This is all needed to even begin to understand about 6 words in Rashi; and we've really only scratched the surface.  See why I don't even try daf yomi?  I can't even do Rashi Yomi.


Popular posts from this blog

Thought for the Day: Battling the Evil Inclination on all Fronts

Yom Kippur.  When I was growing up, there were three annual events that marked the Jewish calendar: eating matzos on Passover, lighting candles on Chanuka, and  fasting on Yom Kippur.  Major news organizations around the world report on the "surreal" and "eerie" quiet of the streets in even the most secular neighborhoods of Israel.  Yom Kippur.

As you know, I am observant of Jewish law.  Some have even called me "ultra orthodox" (not in a kind way).  Given that, I have a question.  How likely do you think that I would be tempted to eat on Yom Kippur, that most holy day of the year?  Let's make the scale zero to ten, where zero is "as likely as driving through McDonald's on Shabbos and ordering a Big Mac with extra cheese." and ten is "as likely as breathing regularly".  Take your time.  If you answered "zero"; thank you, but -- sadly and penitently -- no.  The answer is more like nine; I'd like to say lower, but i…
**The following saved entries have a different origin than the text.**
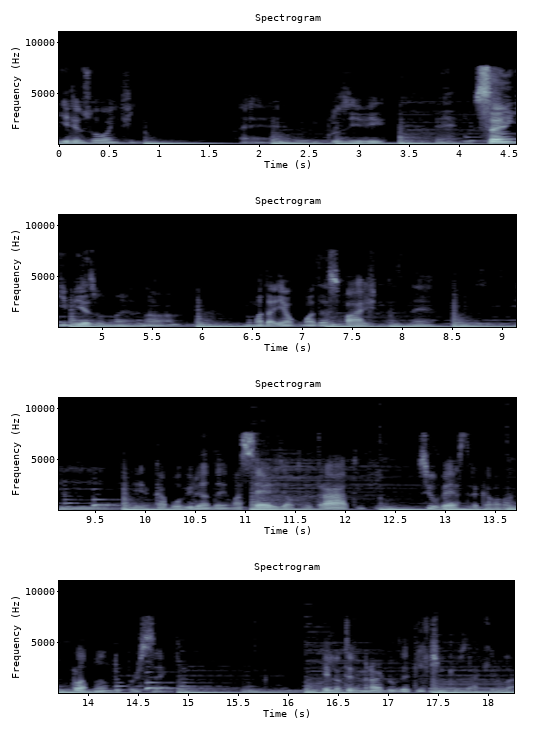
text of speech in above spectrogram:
E ele usou, enfim, é, inclusive é, sangue mesmo numa, numa da, em algumas das páginas, né? E, e acabou virando uma série de autorretrato, enfim. Silvestre acabava clamando por sangue. Ele não teve a menor dúvida que ele tinha que usar aquilo lá.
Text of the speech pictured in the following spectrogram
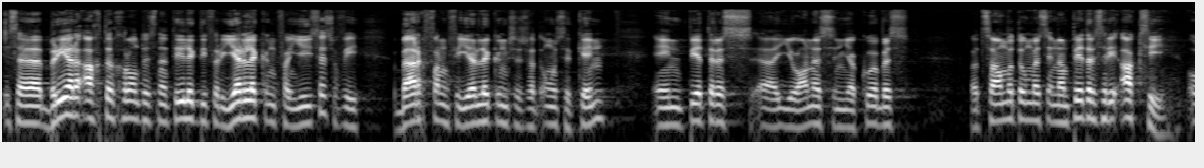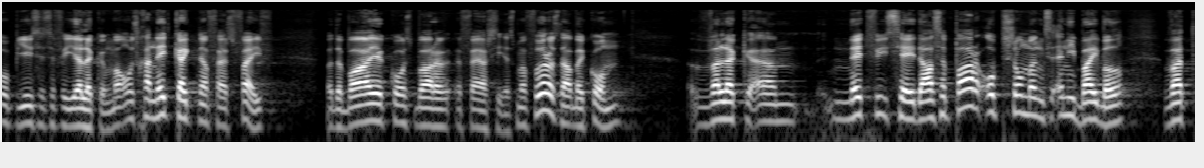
is 'n breër agtergrond is natuurlik die verheerliking van Jesus of die berg van verheerliking soos wat ons dit ken. En Petrus, uh Johannes en Jakobus wat saam met hom is en dan Petrus se reaksie op Jesus se verheerliking. Maar ons gaan net kyk na vers 5 wat 'n baie kosbare versie is. Maar voor ons daarby kom, wil ek ehm um, net vir sê daar's 'n paar opsommings in die Bybel wat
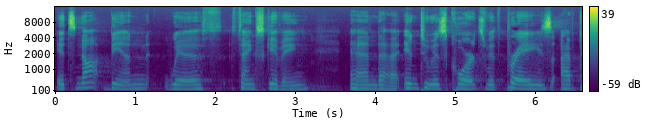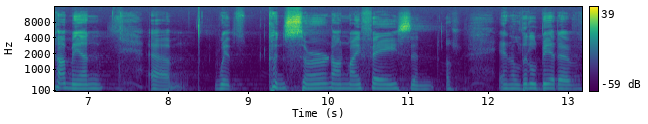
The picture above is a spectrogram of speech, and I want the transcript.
it's not been with thanksgiving and uh, into his courts with praise. I've come in um, with concern on my face and, uh, and a little bit of,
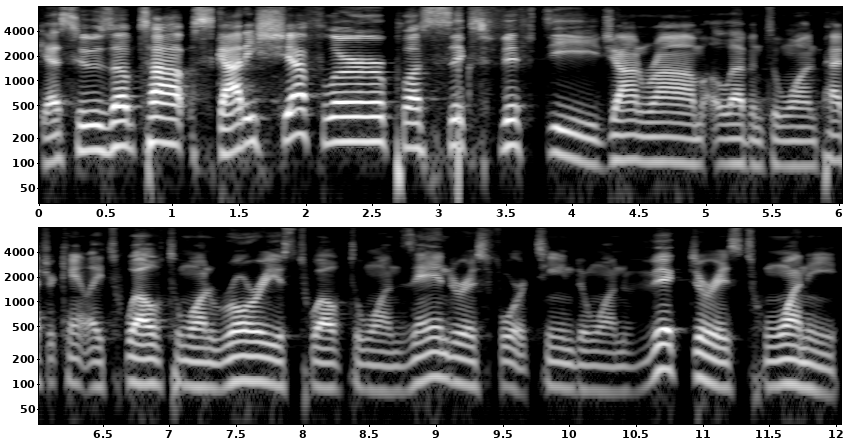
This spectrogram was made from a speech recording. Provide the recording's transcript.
Guess who's up top? Scotty Scheffler plus 650. Jon Rahm 11 to 1. Patrick Cantlay 12 to 1. Rory is 12 to 1. Xander is 14 to 1. Viktor is 20.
Thought for the Day: Using a Mitzvah Object for Non-Mitzvah Purposes

As I am -- Baruch HaShem -- getting older, I am more cognizant of the fact that I'd like to stay as healthy as possible right up the moment I leave this world.  Stuff hurting is not the problem (I am told there is an old Russian saying that once you are 40, if you wake up and nothing hurts -- you're dead), stuff not working, however, is a problem.  To that end, for several years now I commute to work by bicycle (weather permitting, 30 minutes on an elliptical machine when weather does not permit).  I recently took up some upper body weight training.  Not because I want to be governor of California, just simply to slow down loss of bone mass and extend my body's healthy span.  Simple hishtadlus.  I have an 18 month old grandson who is just the right weight for arm curls (yes... I am that weak), so I do about 10 reps when I greet him at night.  He laughs, I get my exercise; all good.  (Main problem is explaining to the older ones why zeidy can't give them the same "…

Thought for the Day: Thanking HaShem Each and Every Day for Solid Land Near Water
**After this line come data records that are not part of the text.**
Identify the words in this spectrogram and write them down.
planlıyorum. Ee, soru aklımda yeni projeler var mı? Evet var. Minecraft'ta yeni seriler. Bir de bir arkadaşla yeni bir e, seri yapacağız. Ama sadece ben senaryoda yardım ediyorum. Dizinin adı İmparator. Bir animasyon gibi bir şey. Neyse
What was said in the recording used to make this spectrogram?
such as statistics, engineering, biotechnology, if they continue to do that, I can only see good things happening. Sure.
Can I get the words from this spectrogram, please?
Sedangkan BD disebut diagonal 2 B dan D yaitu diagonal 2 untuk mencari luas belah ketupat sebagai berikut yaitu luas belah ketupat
Each and every morning, a Jew is supposed to view himself as a new/renewed creation, ready for a new day of building his eternal self through Torah and mitzvos.  We begin the day with 16 brachos to praise/thank/acknowledge HaShem for giving us all the tools we need to succeed.  We have a body, soul, and intellect.  We have vision, mobility, and protection from the elements.  Among those brachos, we have one that perhaps seems a bit out of place: רוקע הארץ על המים/Who spreads out the land on/over the water.  After all, it's nice to have a dry place to walk, but does that compare to the gratitude I have for a working body and vision?  As it turns out, I should; as explained by the R' Rajchenbach, rosh kollel of Kollel Zichron Eliyahu (aka, Peterson Park Kollel).  Your best bet is to listen to the shiur; very distant second is to continue, which I hope will whet your appetite for the real thing.

First... since we have dry land, I don't have to slog to work through even a foot…